─── MATERIAL PROVIDED ───

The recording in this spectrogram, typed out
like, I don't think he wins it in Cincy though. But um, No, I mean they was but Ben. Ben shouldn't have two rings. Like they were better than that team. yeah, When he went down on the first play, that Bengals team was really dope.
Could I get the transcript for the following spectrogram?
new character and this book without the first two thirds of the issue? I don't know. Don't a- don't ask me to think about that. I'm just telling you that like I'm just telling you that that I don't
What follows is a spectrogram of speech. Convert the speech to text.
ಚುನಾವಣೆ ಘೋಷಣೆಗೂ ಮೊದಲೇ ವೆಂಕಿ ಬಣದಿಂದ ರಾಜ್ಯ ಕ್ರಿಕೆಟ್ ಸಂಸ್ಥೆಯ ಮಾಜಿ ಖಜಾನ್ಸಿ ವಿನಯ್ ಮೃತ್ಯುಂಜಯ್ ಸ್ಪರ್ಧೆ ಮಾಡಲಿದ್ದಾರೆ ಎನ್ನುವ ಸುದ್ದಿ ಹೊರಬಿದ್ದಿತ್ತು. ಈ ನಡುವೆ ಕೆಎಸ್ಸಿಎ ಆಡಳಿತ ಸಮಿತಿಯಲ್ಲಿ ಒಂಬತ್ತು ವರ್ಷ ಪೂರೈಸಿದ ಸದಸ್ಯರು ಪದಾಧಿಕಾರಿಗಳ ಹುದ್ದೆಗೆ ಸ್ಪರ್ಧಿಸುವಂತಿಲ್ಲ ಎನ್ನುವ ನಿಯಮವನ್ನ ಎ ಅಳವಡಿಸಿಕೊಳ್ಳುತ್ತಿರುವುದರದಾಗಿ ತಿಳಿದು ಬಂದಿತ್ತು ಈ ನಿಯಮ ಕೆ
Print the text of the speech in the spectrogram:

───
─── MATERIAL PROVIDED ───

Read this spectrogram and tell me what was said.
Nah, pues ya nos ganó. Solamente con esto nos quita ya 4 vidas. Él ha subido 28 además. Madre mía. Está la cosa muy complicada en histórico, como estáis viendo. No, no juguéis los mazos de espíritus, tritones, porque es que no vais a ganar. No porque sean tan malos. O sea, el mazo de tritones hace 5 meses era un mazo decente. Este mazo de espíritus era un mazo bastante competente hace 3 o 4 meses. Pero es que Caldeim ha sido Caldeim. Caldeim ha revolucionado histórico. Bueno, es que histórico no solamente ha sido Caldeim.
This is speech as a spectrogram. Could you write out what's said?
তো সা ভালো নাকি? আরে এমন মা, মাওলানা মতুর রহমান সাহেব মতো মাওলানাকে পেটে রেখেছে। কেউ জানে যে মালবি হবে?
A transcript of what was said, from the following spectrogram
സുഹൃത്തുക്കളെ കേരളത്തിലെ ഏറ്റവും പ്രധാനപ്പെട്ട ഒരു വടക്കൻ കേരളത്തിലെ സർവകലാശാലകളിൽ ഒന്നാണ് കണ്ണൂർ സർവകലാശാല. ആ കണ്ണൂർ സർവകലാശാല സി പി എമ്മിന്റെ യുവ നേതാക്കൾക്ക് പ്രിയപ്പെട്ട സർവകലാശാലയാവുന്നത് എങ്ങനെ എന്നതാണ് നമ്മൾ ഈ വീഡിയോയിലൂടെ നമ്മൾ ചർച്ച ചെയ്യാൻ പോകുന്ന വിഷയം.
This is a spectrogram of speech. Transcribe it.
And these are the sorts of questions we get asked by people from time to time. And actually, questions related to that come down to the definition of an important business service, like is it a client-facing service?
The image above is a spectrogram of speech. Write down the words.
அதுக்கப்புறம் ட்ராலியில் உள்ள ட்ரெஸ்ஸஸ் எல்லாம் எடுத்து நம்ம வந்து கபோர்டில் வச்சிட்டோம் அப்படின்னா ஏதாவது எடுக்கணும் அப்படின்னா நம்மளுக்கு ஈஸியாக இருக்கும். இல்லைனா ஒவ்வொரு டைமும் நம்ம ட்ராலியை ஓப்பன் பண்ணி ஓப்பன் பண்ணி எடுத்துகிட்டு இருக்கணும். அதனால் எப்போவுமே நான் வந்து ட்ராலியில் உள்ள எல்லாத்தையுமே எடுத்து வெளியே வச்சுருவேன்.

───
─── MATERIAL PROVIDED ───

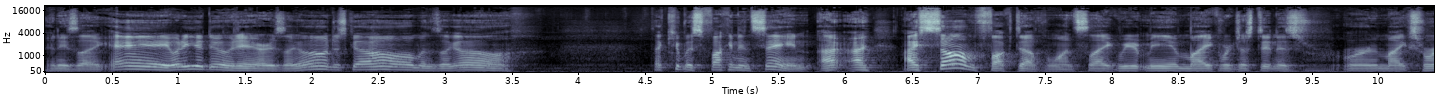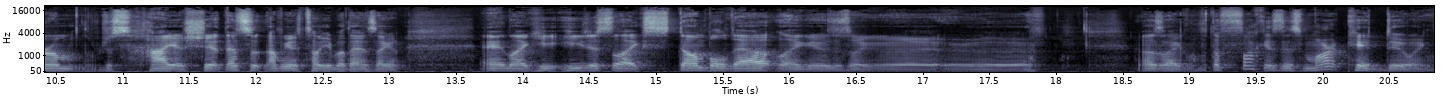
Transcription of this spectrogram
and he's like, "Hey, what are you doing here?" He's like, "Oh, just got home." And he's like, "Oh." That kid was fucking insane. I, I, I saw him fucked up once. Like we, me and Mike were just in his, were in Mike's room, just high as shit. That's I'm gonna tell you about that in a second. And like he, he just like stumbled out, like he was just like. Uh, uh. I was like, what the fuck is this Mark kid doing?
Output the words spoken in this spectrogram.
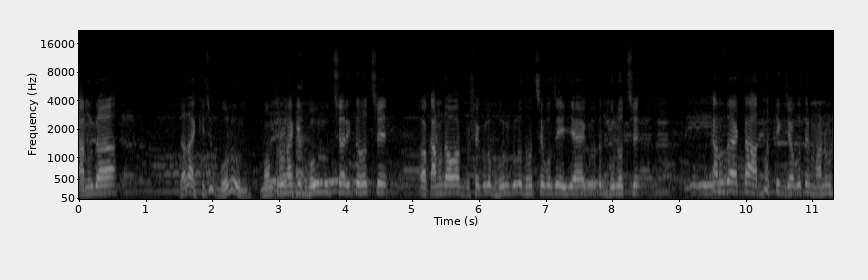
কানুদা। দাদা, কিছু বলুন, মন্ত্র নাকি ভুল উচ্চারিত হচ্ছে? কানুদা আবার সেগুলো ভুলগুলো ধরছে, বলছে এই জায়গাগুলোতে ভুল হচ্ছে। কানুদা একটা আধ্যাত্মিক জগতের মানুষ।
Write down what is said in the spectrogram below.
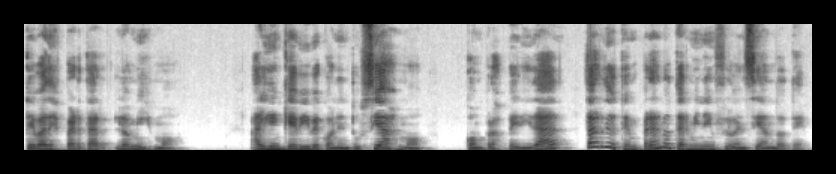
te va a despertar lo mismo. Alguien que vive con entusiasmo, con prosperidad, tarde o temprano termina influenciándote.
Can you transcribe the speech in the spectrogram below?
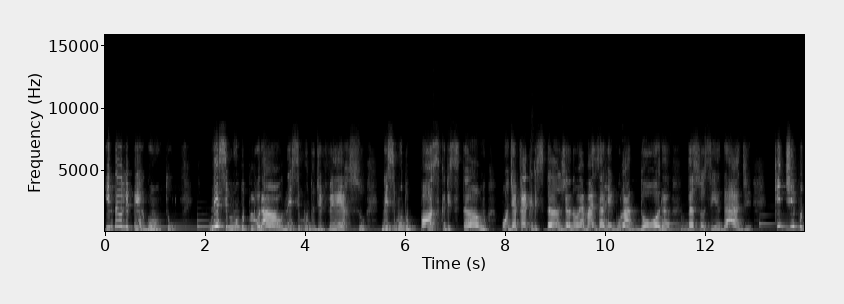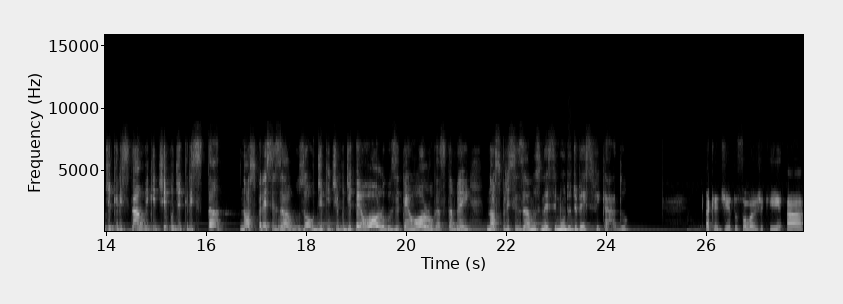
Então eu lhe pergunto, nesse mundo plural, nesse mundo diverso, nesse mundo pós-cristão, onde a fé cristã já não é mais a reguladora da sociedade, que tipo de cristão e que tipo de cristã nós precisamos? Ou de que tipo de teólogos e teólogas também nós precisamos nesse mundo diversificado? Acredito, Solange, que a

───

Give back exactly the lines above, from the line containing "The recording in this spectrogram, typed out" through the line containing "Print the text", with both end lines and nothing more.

The recording in this spectrogram, typed out
like, I don't think he wins it in Cincy though. But um, No, I mean they was but Ben. Ben shouldn't have two rings. Like they were better than that team. yeah, When he went down on the first play, that Bengals team was really dope.
Could I get the transcript for the following spectrogram?
new character and this book without the first two thirds of the issue? I don't know. Don't a- don't ask me to think about that. I'm just telling you that like I'm just telling you that that I don't
What follows is a spectrogram of speech. Convert the speech to text.
ಚುನಾವಣೆ ಘೋಷಣೆಗೂ ಮೊದಲೇ ವೆಂಕಿ ಬಣದಿಂದ ರಾಜ್ಯ ಕ್ರಿಕೆಟ್ ಸಂಸ್ಥೆಯ ಮಾಜಿ ಖಜಾನ್ಸಿ ವಿನಯ್ ಮೃತ್ಯುಂಜಯ್ ಸ್ಪರ್ಧೆ ಮಾಡಲಿದ್ದಾರೆ ಎನ್ನುವ ಸುದ್ದಿ ಹೊರಬಿದ್ದಿತ್ತು. ಈ ನಡುವೆ ಕೆಎಸ್ಸಿಎ ಆಡಳಿತ ಸಮಿತಿಯಲ್ಲಿ ಒಂಬತ್ತು ವರ್ಷ ಪೂರೈಸಿದ ಸದಸ್ಯರು ಪದಾಧಿಕಾರಿಗಳ ಹುದ್ದೆಗೆ ಸ್ಪರ್ಧಿಸುವಂತಿಲ್ಲ ಎನ್ನುವ ನಿಯಮವನ್ನ ಎ ಅಳವಡಿಸಿಕೊಳ್ಳುತ್ತಿರುವುದರದಾಗಿ ತಿಳಿದು ಬಂದಿತ್ತು ಈ ನಿಯಮ ಕೆ
Print the text of the speech in the spectrogram:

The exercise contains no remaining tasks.